=== YOUR INSTRUCTIONS ===
Excluding pictures, give the entries again exactly as they appear.

************

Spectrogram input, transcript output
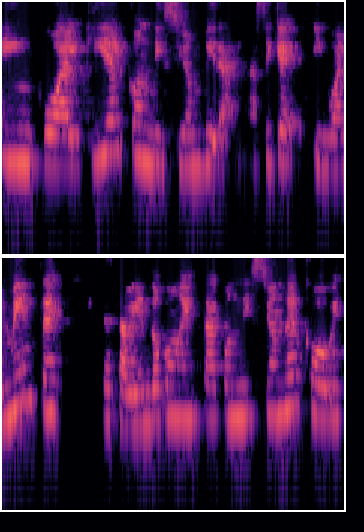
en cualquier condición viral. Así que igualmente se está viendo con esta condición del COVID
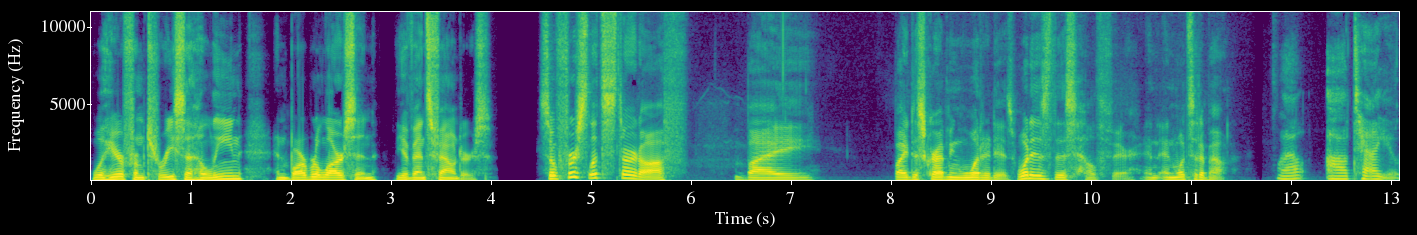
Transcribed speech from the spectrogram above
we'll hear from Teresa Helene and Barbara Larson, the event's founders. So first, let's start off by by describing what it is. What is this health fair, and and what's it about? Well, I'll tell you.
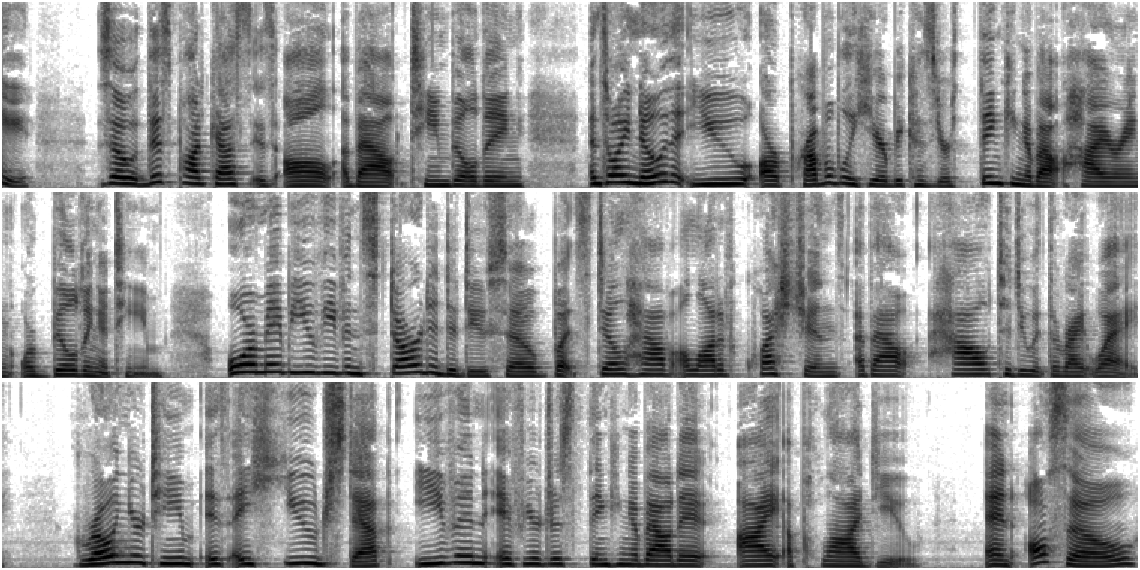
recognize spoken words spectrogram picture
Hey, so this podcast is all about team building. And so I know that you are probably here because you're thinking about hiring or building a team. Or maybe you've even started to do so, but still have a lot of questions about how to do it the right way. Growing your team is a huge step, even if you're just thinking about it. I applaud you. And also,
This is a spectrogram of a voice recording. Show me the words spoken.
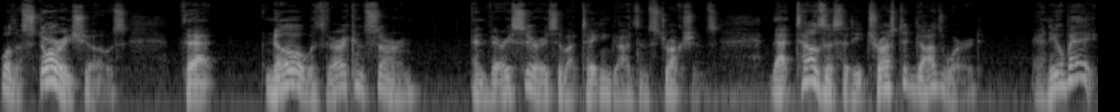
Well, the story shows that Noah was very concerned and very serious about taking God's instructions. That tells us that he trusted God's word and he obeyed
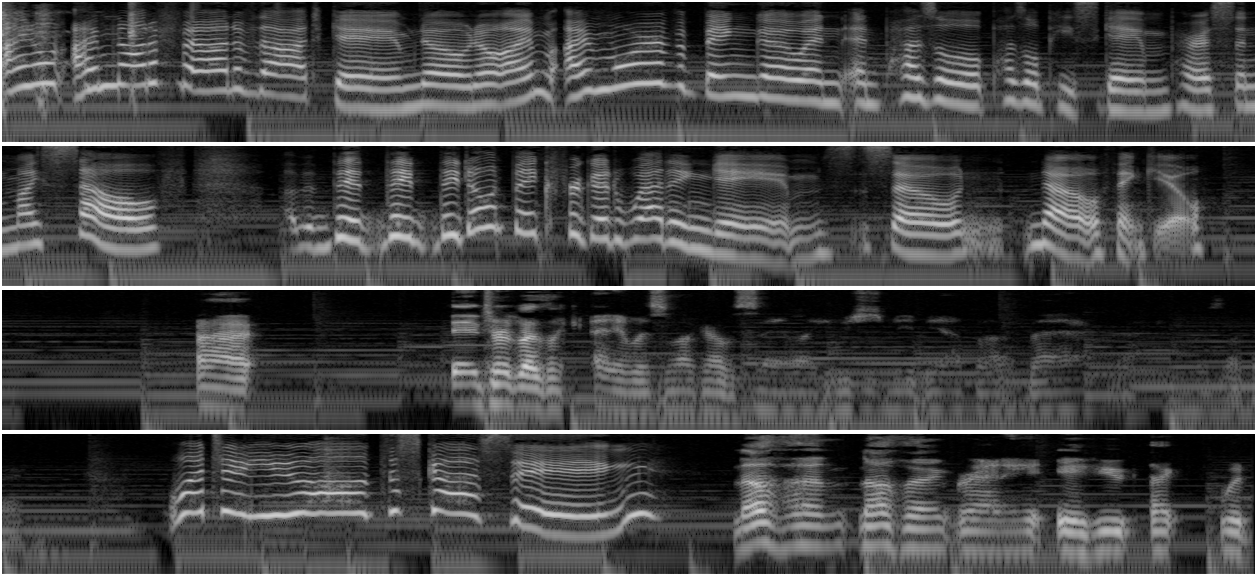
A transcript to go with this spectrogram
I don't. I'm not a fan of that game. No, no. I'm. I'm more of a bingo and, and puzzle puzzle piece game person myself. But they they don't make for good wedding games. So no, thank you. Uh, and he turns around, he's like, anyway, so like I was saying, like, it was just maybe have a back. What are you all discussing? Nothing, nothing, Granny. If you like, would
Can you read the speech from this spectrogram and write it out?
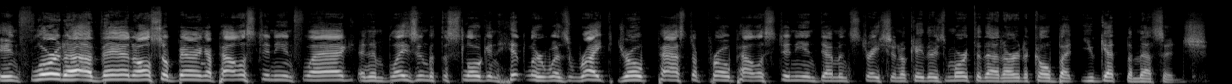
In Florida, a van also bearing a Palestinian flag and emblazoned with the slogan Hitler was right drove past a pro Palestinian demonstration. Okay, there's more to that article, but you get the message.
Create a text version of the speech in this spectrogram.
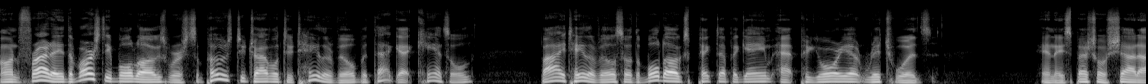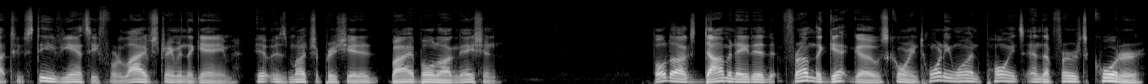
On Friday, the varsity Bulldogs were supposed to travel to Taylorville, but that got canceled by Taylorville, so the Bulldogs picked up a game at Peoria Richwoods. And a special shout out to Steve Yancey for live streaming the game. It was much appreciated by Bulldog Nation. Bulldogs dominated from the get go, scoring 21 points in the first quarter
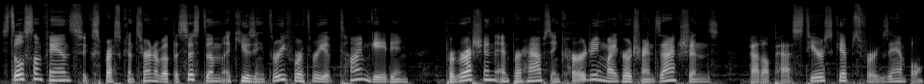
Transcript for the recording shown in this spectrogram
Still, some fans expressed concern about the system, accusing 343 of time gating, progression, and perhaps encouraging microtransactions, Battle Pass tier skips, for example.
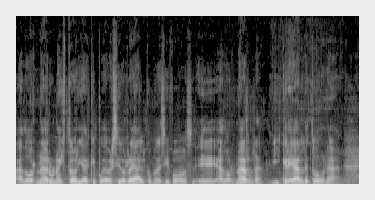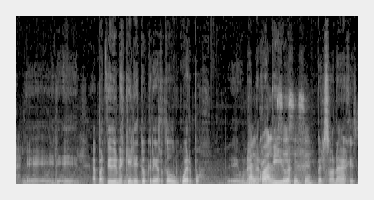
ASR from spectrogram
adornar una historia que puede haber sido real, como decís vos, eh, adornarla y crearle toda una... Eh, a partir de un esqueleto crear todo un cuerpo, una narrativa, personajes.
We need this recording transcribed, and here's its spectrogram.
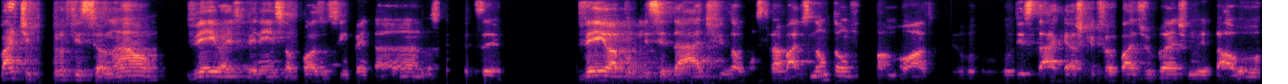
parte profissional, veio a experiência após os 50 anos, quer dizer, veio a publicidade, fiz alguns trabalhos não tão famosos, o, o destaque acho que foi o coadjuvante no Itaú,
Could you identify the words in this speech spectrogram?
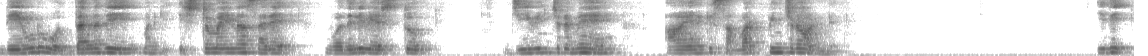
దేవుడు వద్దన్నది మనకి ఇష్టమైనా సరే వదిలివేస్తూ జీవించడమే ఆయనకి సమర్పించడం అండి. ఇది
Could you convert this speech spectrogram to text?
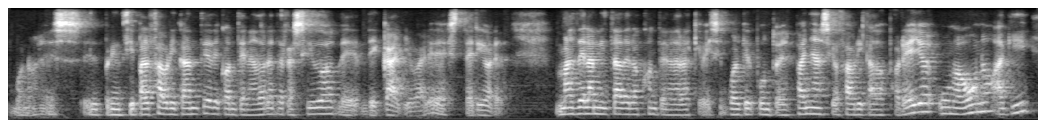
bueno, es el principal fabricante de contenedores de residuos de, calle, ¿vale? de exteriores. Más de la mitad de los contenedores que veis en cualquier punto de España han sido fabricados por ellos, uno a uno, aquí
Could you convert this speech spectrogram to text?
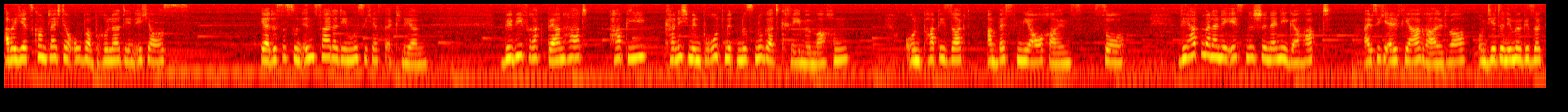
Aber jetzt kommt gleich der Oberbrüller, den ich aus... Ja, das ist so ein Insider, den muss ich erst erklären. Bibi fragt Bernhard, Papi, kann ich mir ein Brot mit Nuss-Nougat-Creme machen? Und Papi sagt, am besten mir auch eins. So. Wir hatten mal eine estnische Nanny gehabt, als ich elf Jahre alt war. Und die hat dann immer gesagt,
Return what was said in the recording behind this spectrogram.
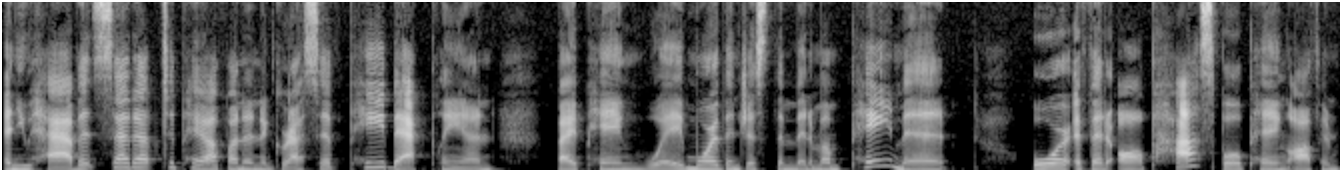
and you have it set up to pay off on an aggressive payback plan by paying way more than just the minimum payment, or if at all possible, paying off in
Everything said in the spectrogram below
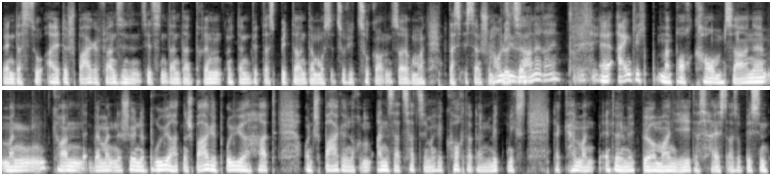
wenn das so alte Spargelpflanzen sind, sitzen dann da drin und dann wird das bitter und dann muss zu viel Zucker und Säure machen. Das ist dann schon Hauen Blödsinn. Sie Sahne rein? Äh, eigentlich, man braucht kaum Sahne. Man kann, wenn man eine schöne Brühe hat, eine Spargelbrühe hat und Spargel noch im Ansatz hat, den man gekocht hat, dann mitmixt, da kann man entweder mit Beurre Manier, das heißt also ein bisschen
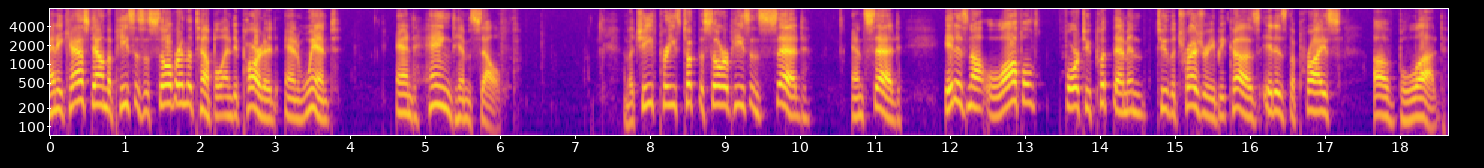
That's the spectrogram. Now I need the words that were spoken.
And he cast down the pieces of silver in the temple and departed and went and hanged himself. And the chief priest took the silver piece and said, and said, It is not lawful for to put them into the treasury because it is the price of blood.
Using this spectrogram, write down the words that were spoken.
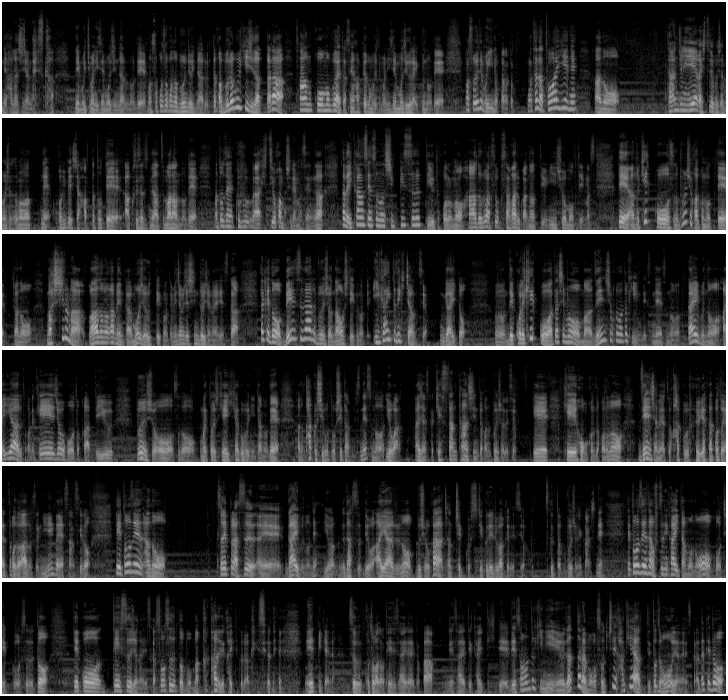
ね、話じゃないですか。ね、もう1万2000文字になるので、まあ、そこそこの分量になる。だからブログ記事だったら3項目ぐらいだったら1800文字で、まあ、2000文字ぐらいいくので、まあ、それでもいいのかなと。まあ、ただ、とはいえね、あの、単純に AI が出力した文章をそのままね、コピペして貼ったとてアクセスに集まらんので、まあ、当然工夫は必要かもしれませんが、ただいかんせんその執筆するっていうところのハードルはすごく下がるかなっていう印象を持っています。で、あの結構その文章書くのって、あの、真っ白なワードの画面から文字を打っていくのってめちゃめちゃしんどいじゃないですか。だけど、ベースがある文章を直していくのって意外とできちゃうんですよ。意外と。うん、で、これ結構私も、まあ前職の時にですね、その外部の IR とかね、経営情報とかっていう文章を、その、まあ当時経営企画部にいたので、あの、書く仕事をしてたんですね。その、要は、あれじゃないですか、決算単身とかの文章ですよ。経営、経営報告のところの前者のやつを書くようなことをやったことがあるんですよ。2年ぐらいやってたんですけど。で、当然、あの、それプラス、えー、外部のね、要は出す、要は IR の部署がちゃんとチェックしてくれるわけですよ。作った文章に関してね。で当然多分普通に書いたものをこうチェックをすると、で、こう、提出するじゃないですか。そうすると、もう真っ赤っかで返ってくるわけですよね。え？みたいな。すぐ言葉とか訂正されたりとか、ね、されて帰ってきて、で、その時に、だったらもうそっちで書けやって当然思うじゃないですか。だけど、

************

=== SOLUTION FOR THIS TASK ===
Spectrogram input, transcript output
en cualquier condición viral. Así que igualmente se está viendo con esta condición del COVID
Transcribed speech from the spectrogram above
we'll hear from Teresa Helene and Barbara Larson, the event's founders. So first, let's start off by by describing what it is. What is this health fair, and and what's it about? Well, I'll tell you.
recognize spoken words spectrogram picture
Hey, so this podcast is all about team building. And so I know that you are probably here because you're thinking about hiring or building a team. Or maybe you've even started to do so, but still have a lot of questions about how to do it the right way. Growing your team is a huge step, even if you're just thinking about it. I applaud you. And also,
This is a spectrogram of a voice recording. Show me the words spoken.
Well, the story shows that Noah was very concerned and very serious about taking God's instructions. That tells us that he trusted God's word and he obeyed
A transcript to go with this spectrogram
I don't. I'm not a fan of that game. No, no. I'm. I'm more of a bingo and, and puzzle puzzle piece game person myself. But they they don't make for good wedding games. So no, thank you. Uh, and he turns around, he's like, anyway, so like I was saying, like, it was just maybe have a back. What are you all discussing? Nothing, nothing, Granny. If you like, would
Can you read the speech from this spectrogram and write it out?
In Florida, a van also bearing a Palestinian flag and emblazoned with the slogan Hitler was right drove past a pro Palestinian demonstration. Okay, there's more to that article, but you get the message.
Create a text version of the speech in this spectrogram.
On Friday, the varsity Bulldogs were supposed to travel to Taylorville, but that got canceled by Taylorville, so the Bulldogs picked up a game at Peoria Richwoods. And a special shout out to Steve Yancey for live streaming the game. It was much appreciated by Bulldog Nation. Bulldogs dominated from the get go, scoring 21 points in the first quarter
Transcript for the recording shown in this spectrogram
Still, some fans expressed concern about the system, accusing 343 of time gating, progression, and perhaps encouraging microtransactions, Battle Pass tier skips, for example.
ASR from spectrogram
adornar una historia que puede haber sido real, como decís vos, eh, adornarla y crearle toda una... Eh, a partir de un esqueleto crear todo un cuerpo, una narrativa, personajes.
We need this recording transcribed, and here's its spectrogram.
parte profissional, veio a experiência após os 50 anos, quer dizer, veio a publicidade, fiz alguns trabalhos não tão famosos, o, o destaque acho que foi o coadjuvante no Itaú,
Could you identify the words in this speech spectrogram?
దేవుడు వద్దన్నది మనకి ఇష్టమైనా సరే వదిలివేస్తూ జీవించడమే ఆయనకి సమర్పించడం అండి. ఇది
Could you convert this speech spectrogram to text?
bueno, es el principal fabricante de contenedores de residuos de, calle, ¿vale? de exteriores. Más de la mitad de los contenedores que veis en cualquier punto de España han sido fabricados por ellos, uno a uno, aquí
Could you convert this speech spectrogram to text?
Aber jetzt kommt gleich der Oberbrüller, den ich aus... Ja, das ist so ein Insider, den muss ich erst erklären. Bibi fragt Bernhard, Papi, kann ich mir ein Brot mit Nuss-Nougat-Creme machen? Und Papi sagt, am besten mir auch eins. So. Wir hatten mal eine estnische Nanny gehabt, als ich elf Jahre alt war. Und die hat dann immer gesagt,
Return what was said in the recording behind this spectrogram.
and you have it set up to pay off on an aggressive payback plan by paying way more than just the minimum payment, or if at all possible, paying off in
Everything said in the spectrogram below
wenn das so alte Spargelpflanzen sind, sitzen dann da drin und dann wird das bitter und dann muss zu viel Zucker und Säure machen. Das ist dann schon Hauen Blödsinn. Sie Sahne rein? Äh, eigentlich, man braucht kaum Sahne. Man kann, wenn man eine schöne Brühe hat, eine Spargelbrühe hat und Spargel noch im Ansatz hat, den man gekocht hat, dann mitmixt, da kann man entweder mit Beurre Manier, das heißt also ein bisschen
That's the spectrogram. Now I need the words that were spoken.
And he cast down the pieces of silver in the temple and departed and went and hanged himself. And the chief priest took the silver piece and said, and said, It is not lawful for to put them into the treasury because it is the price of blood.
Using this spectrogram, write down the words that were spoken.
ね、話じゃないですか。ね、もう1万2000文字になるので、まあ、そこそこの分量になる。だからブログ記事だったら3項目ぐらいだったら1800文字で、まあ、2000文字ぐらいいくので、まあ、それでもいいのかなと。まあ、ただ、とはいえね、あの、単純に AI が出力した文章をそのままね、コピペして貼ったとてアクセスに集まらんので、まあ、当然工夫は必要かもしれませんが、ただいかんせんその執筆するっていうところのハードルはすごく下がるかなっていう印象を持っています。で、あの結構その文章書くのって、あの、真っ白なワードの画面から文字を打っていくのってめちゃめちゃしんどいじゃないですか。だけど、ベースがある文章を直していくのって意外とできちゃうんですよ。意外と。うん、で、これ結構私も、まあ前職の時にですね、その外部の IR とかね、経営情報とかっていう文章を、その、まあ当時経営企画部にいたので、あの、書く仕事をしてたんですね。その、要は、あれじゃないですか、決算単身とかの文章ですよ。経営、経営報告のところの前者のやつを書くようなことをやったことがあるんですよ。2年ぐらいやってたんですけど。で、当然、あの、それプラス、えー、外部のね、要は出す、要は IR の部署がちゃんとチェックしてくれるわけですよ。作った文章に関してね。で当然多分普通に書いたものをこうチェックをすると、で、こう、提出するじゃないですか。そうすると、もう真っ赤っかで返ってくるわけですよね。え？みたいな。すぐ言葉とか訂正されたりとか、ね、されて帰ってきて、で、その時に、だったらもうそっちで書けやって当然思うじゃないですか。だけど、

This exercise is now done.